Factors that impact the length of stay (LOS) in hospitalized patients have not been well characterized. We used a dataset from a large national cohort of hospitalized patients to determine if patient demographics, admission month and weekday, payer type, and other hospital care variables are associated with LOS in hospitalized patients.
We used data from all patient admissions to hospitalist services at six partner sites from December 2013 to September 2015. Variables investigated included: age, diagnosis-related group (DRG) relative weight, discharge disposition (home, expired, post-acute facility, and other), payer type (Medicare, Medicaid, self-pay, and commercial), admission month, and admission weekday. Predictors of patient LOS were tested using generalized additive models with a Poisson distribution.

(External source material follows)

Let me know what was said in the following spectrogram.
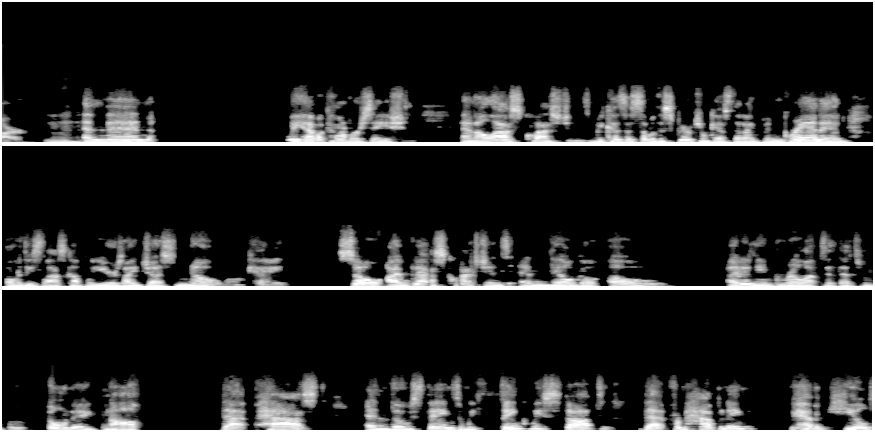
are. Mm. And then we have a conversation and I'll ask questions because of some of the spiritual gifts that I've been granted over these last couple years. I just know. Okay. So I would ask questions and they'll go, Oh, I didn't even realize that that's what don't acknowledge that past and those things and we think we stopped that from happening, we haven't healed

We analyzed data from 31,086 patient hospital admissions. All variables investigated were determined to be significant predictors of LOS (p<0.05). Specifically, younger and older patients were found to have shorter LOS; patients that were 35-75 years old exhibited the highest LOS, as compared to other age groups. As expected, LOS was found to increase with increasing DRG relative weight. Discharge to post-acute facilities was associated with the greatest LOS, compared to all other groups. As compared to the payer of Medicare insurance, patients with the payer of Medicaid, self-pay, and commercial had longer LOS. The admission month and weekday were also found to impact the LOS as shown in Figure 1a and 1b, with the greatest LOS occurring in patients admitted in December and on the weekday of Thursday.

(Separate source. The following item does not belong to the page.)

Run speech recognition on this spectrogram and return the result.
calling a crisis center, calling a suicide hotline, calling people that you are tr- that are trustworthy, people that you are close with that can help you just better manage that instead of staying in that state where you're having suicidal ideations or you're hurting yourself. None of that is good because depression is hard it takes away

We identified that age, DRG relative weight, discharge disposition location, payer type, admission month, and admission weekday are predictors that can be utilized for estimation of LOS. Further studies of the impacts of prediction models and interventional programs designed to reduce LOS in admitted patients should be performed.